Join today and get instant access to all test results and research.
(No obvious bad points.)
Safety includes front- and side-impact scores as well as scores for belt-routing and stability on the car seat.
Ease of use and ergonomics assesses child comfort and space as well as ease of securing and adjusting the seat within the vehicle, avoiding incorrect use, fastening the buckle, and using the instruction manual.
Harmful substances measures the level of substances (such as phthalates, heavy metals and flame retardants) on seat components that come in contact with the child. Harmful substances only affect the final score if the levels found exceed the test criteria.
Weight range shows the different weights the seat can carry in its different modes. The European standard takes 36kg as the maximum weight for a booster.
Price is the recommended retail price or is from an online retailer.
Convertible rear/forward-facing seats and forward-facing/booster seats can be used in different modes which offer different levels of impact protection. To simplify matters, we’ve given scores for each seat in its weakest mode.
The European tests are carried out by ICRT, the international consumer testing organisation. ICRT puts the seats through front- and side-impact tests at 71 and 28km/h respectively. The seats are also assessed for ease of use and ergonomics. Seat parts that come in contact with the child are screened for substances such as phthalates, heavy metals and flame retardants. The overall score is determined by safety as well as ease of use and ergonomics. The score for harmful substances only affects the overall score if a harmful substance is present above test limits. ICRT rates seats on a five point scale: "poor", "bare minimum", "satisfactory", "good" and "very good".

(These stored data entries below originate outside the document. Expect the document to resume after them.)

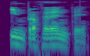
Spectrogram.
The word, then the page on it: improcedente: espagnol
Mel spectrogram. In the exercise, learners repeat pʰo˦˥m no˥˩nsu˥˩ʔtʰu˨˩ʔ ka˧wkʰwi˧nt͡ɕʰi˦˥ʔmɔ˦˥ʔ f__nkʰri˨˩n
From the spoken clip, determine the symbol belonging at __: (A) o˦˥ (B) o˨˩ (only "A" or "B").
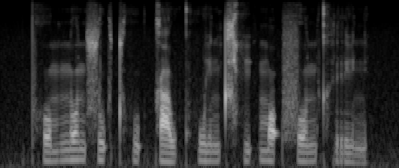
A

The Australian tests are performed by the Child Restraint Evaluation Program (CREP). The programme puts the seats through a front-impact test at 56km/h, and side- and oblique-impact tests at 32km/h. Each seat is also assessed for ease of correct use. The Australian test results are freely available on the CREP website. Child seats are rated on a five-point scale: "meets the Australian/New Zealand standard", "average", "above average", "good" and "excellent".
25 May 2016, Jacqui W.
Product use: 6 months or more
Easy to transfer from different vehicles, nice having my daughter sitting high in our SUV she has great visibility. My daughter will be 4 in August and still fits the seat comfortably although she is rather on the short side. Love the magnets that hold the straps out of the way when taking bubs out of the car seat. Fits perfectly in most of our vehicles and doesn't take up much room.
One major downside I feel in this car seat is when my daughter is asleep her head always tilts forward, there is a recline position on the seat but it's not enough.This problem has been since we purchased the seat when she was very young.i have even tried to tie wide soft elastic around the head area and attached a cushion to it so that the cushion pushes her forehead back, but this has been unsuccessful.Because of this problem I would never recommend this seat.i purchased the seat from global baby and they were terrible to deal with they did not want to take the seat back.
Maybe, it depends on what you're after.
24 Jul 2014, Dayahn C.
Product use: 6 months or more
Our son will be 3 in November 2014 and he still comfortably sits rear facing even on long journeys.
It is easy to install and its great crash test results give us piece of mind. There is a lot of poor information out there, even from supposed experts on what is a safe seat. This seat still out classes many others in tests and is rear facing for longer than most.
It is a little heavy if you have to move it from car to car bt this is a small price to pay for the safety it offers.
Yes, I recommend this product.